... [E]ach national variant of fascism draws its legitimacy, as we shall see, not from some universal scripture but from what it considers the most authentic elements of its own community identity. Religion, for example, would certainly play a much larger role in an authentic fascism in the United States than in the first European fascisms, which were pagan for contingent historical reasons.

My reading of Paxton suggests that while we are indeed swimming in fascist impulses, the defining characteristics of genuine fascism -- the violence, the charismatic leadership, the eliminationism -- are generally lacking, though not altogether.

So I think Lapham, even if whimsically, has leapt to the wrong conclusion -- that we are so deeply in the grip of fascist impulses that there seems no turning back. I think there's still a chance at redemption -- but liberals need to wake up to what they're up against.

Jonah Goldberg's new book represents both a special problem, as well as a special opportunity, because of the Newspeak that its title -- "Liberal Fascism" -- represents. Goldberg, in the Newspeak tradition, is not just negating the meaning of both "liberal" and "fascism", but he's providing cover for a conservative movement that, evidently, is intent on adopting fascism as the essence of its agenda.

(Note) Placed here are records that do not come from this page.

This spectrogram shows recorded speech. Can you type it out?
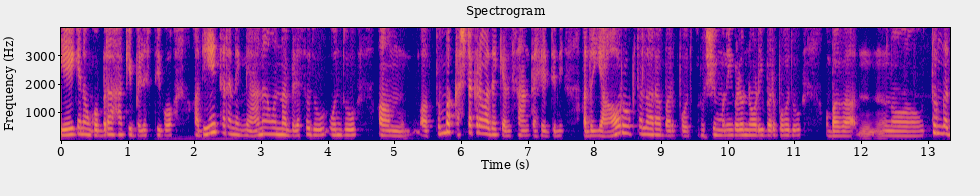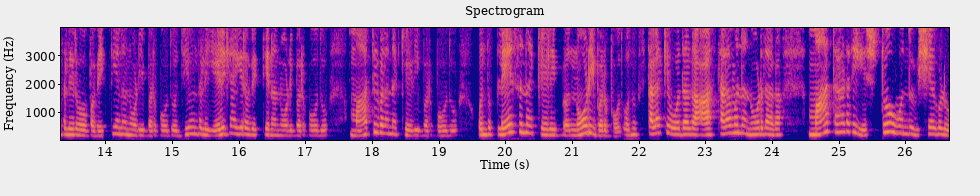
ಹೇಗೆ ನಾವು ಗೊಬ್ಬರ ಹಾಕಿ ಬೆಳೆಸ್ತೀವೋ ಅದೇ ಥರನೇ ಜ್ಞಾನವನ್ನು ಬೆಳೆಸೋದು ಒಂದು ತುಂಬ ಕಷ್ಟಕರವಾದ ಕೆಲಸ ಅಂತ ಹೇಳ್ತೀನಿ. ಅದು ಯಾವ ರೂಪದಲ್ಲಾರ ಬರ್ಬೋದು? ಋಷಿ ಮುನಿಗಳು ನೋಡಿ ಬರ್ಬೋದು, ಒಬ್ಬ ಉತ್ತುಂಗದಲ್ಲಿರೋ ಒಬ್ಬ ವ್ಯಕ್ತಿಯನ್ನು ನೋಡಿ ಬರ್ಬೋದು, ಜೀವನದಲ್ಲಿ ಏಳಿಗೆ ಆಗಿರೋ ವ್ಯಕ್ತಿಯನ್ನು ನೋಡಿ ಬರ್ಬೋದು, ಮಾತುಗಳನ್ನು ಕೇಳಿ ಬರ್ಬೋದು, ಒಂದು ಪ್ಲೇಸನ್ನು ಕೇಳಿ ನೋಡಿ ಬರ್ಬೋದು, ಒಂದು ಸ್ಥಳಕ್ಕೆ ಹೋದಾಗ ಆ ಸ್ಥಳವನ್ನು ನೋಡಿದಾಗ ಮಾತಾಡದೆ ಎಷ್ಟೋ ಒಂದು ವಿಷಯಗಳು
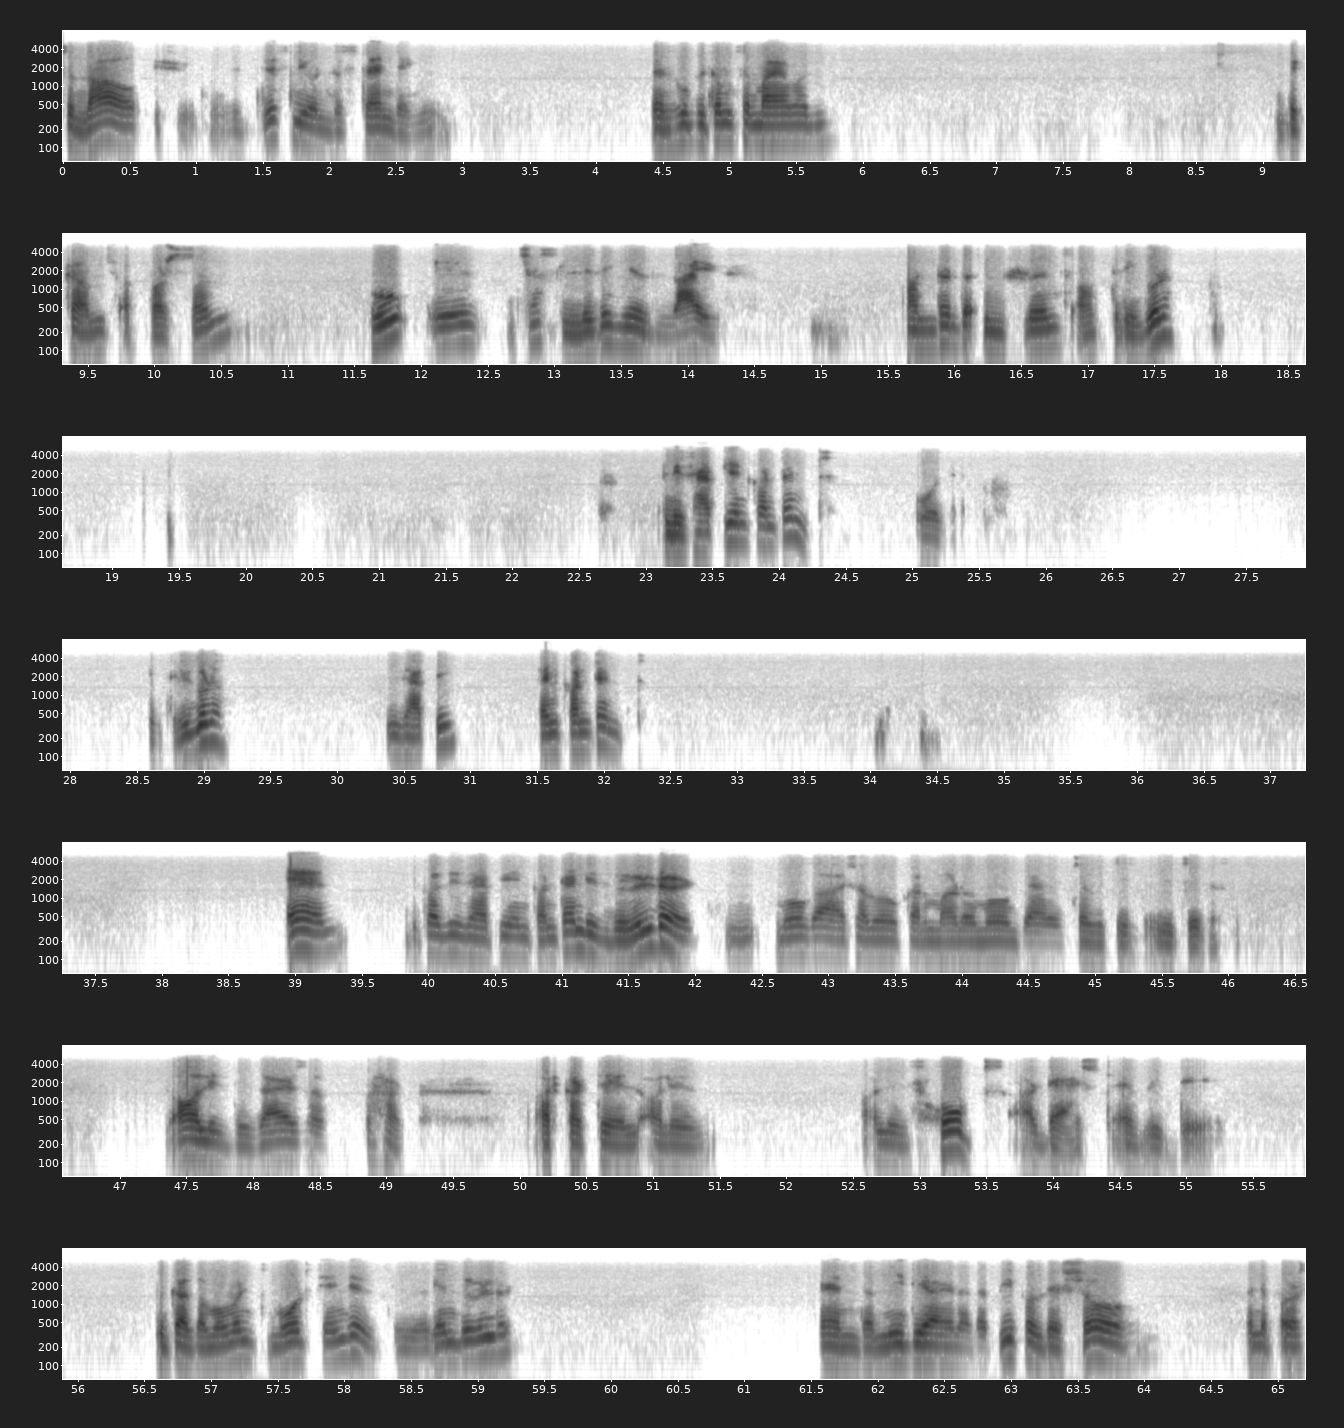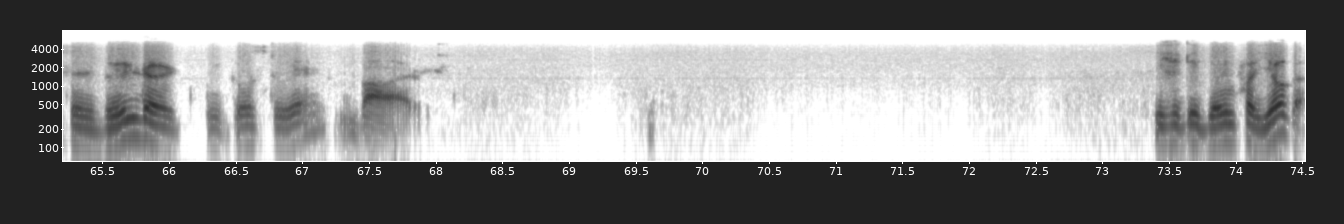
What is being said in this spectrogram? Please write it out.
So now, if you with this new understanding, then who becomes a Mayavadi? Becomes a person who is just living his life under the influence of Triguna and is happy and content over there. In Triguna, he is happy and content. And because he is happy and content, he is bewildered. Moga, Ashamo, Karmano, Mo, which is, which is all his desires are, are curtailed, all his all his hopes are dashed every day. Because the moment mode changes, he is again bewildered. And the media and other people, they show when the person is bewildered, he goes to a bar. He should be going for yoga.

This is what makes his book the ultimate Newspeak: Newspeak is one of the earmarks of the budding fascist -- and what better way to bud further than to accuse your opponent of engaging in precisely the politics you intend to pursue?

And yet. And yet: What better way, really, to expose the nature of the conservative beast than to let conservatives bring up the subject of fascism?

In a lot of ways, I welcome the opportunity to discuss this. Because it's an opportunity for everyone to understand better just what fascism really is. Let's hope other liberals don't shy away.

Propagandists like Goldberg always flourish in a vacuum of public ignorance. If liberals try to pretend he doesn't exist in the hope this meme will just go away ... it may be a fatal mistake.

When it comes to fascism, fighting back is the only option. But first, we need to see the nature of the beast we're fighting.